In late October I found a stack of records on a tag sale in Old Saybrook for a quarter a piece. I went through them looking for bands/songs/album titles fitting for postcards. I found a quite niece one for my little Princes Ida: The Platters: My Old Flame (here on youtube for most of the world outside of Germany to hear). I had never heard of neither band nor song before.
At first, as with many other postcards during that week, I had used a piece USPS Priority Mail label # 228 as the address label pasted over the whole in the middle of the record. At the post office I was told I had to replace or cover the label if I wanted to avoid having to pay for priority shipping (which would have been over USD 40) although the Priority Mail Logo could not be seen. In the first two pictures you can still see the record with the original label:
Yesterday I went to see Princess Ida and her parents and got to see the Postcard after shipping. Three unusual changes had occured:
- Right at the post office I had pasted a piece of paper as new address label over the Priority Mail Sticker to appease Postmaster Chris. Usually, I never give a return address. On purpose. Apparently, somebody (Chris, I presume) had added it anyway after accepting it.
- The “Free Art” Sticker has been pasted over with a nice bureaucratic-green Sticker. Roughly translated it reads: “Passed customs. Main Customs Office, Frankfurt a.M. Airport”. Well, of course it did! “Free Art” was my customs declaration! Duh!!
- Still, it seems that customs took its’ due, since part of the record is missing.

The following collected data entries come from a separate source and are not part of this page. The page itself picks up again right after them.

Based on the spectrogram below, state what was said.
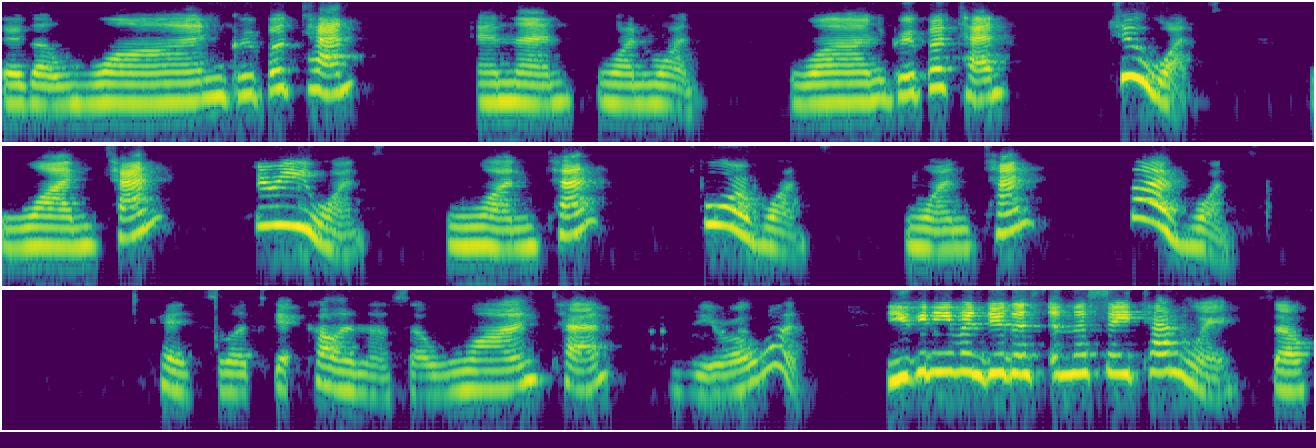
There's a one group of 10 and then one one. One group of 10, two ones. One 10, three ones. One 10, four ones. One 10, five ones. Okay, so let's get coloring those. So one 10, zero ones. You can even do this in the say 10 way. So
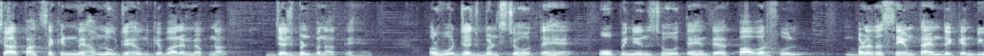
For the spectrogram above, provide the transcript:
चार पाँच सेकंड में हम लोग जो है उनके बारे में अपना जजमेंट बनाते हैं। और वो जजमेंट्स जो होते हैं, वो ओपिनियंस जो होते हैं they are powerful but at the same time they can be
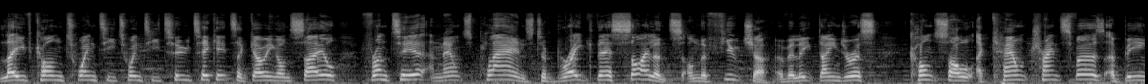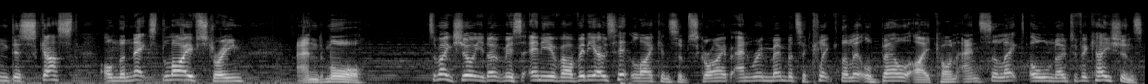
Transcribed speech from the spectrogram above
LaveCon 2022 tickets are going on sale. Frontier announced plans to break their silence on the future of Elite Dangerous. Console account transfers are being discussed on the next live stream and more. To make sure you don't miss any of our videos hit like and subscribe and remember to click the little bell icon and select all notifications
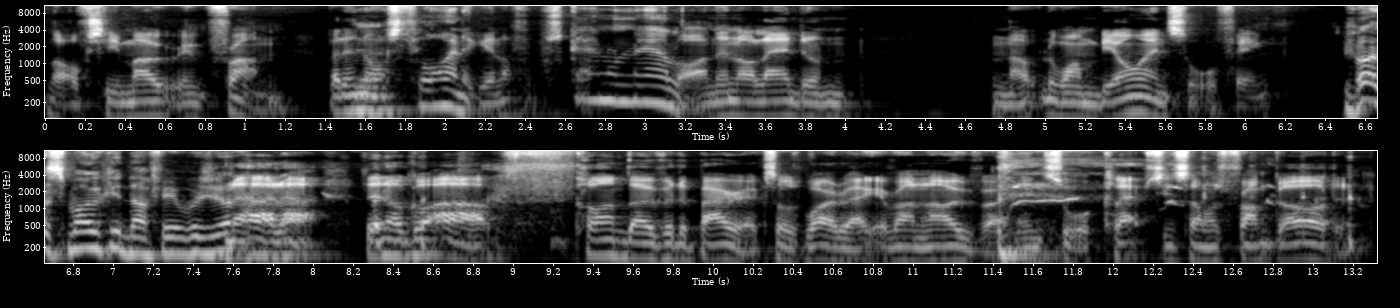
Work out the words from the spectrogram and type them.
like, obviously motor in front, but then I was flying again. I thought, what's going on now, like, and then I landed on, on the- the one behind, sort of thing. You weren't smoking nothing, was you? No, no. Then I got up, climbed over the barrier because I was worried about getting run over, and then sort of collapsed in someone's front garden.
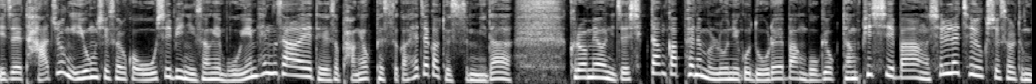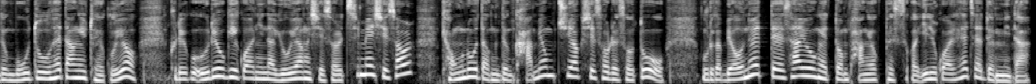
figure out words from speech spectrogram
이제 다중 이용 시설과 50인 이상의 모임 행사에 대해서 방역 패스가 해제가 됐습니다. 그러면 이제 식당, 카페는 물론이고 노래방, 목욕탕, PC방, 실내 체육 시설 등등 모두 해당이 되고요. 그리고 의료기관이나 요양 시설, 치매 시설, 경로당 등 감염 취약 시설에서도 우리가 면회 때 사용했던 방역 패스가 일괄 해제됩니다.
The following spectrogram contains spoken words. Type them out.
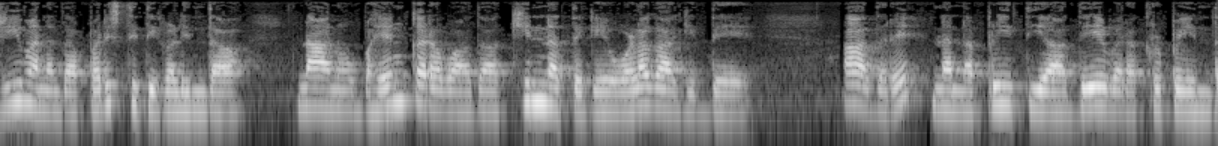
ಜೀವನದ ಪರಿಸ್ಥಿತಿಗಳಿಂದ ನಾನು ಭಯಂಕರವಾದ ಖಿನ್ನತೆಗೆ ಒಳಗಾಗಿದ್ದೆ. ಆದರೆ ನನ್ನ ಪ್ರೀತಿಯ ದೇವರ ಕೃಪೆಯಿಂದ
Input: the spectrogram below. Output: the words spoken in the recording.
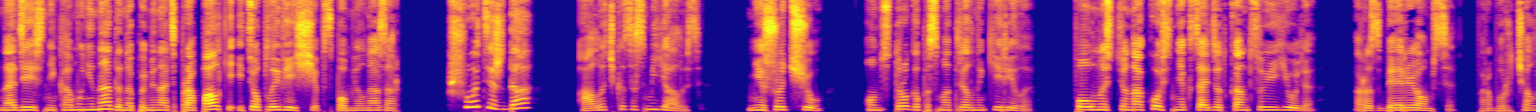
Надеюсь, никому не надо напоминать про палки и теплые вещи, вспомнил Назар. Шутишь, да? Алочка засмеялась. Не шучу. Он строго посмотрел на Кирилла. Полностью на ко снег сойдет к концу июля. Разберемся, пробурчал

I forgot to ask Princess Ida whether the postcard had been wrapped by either mail service in the classic “we’re sorry, but we think we might have damaged your mail”. (German Mail bureaucrats created a special word for this: “Nachverpackung”). Not that she would have known;-)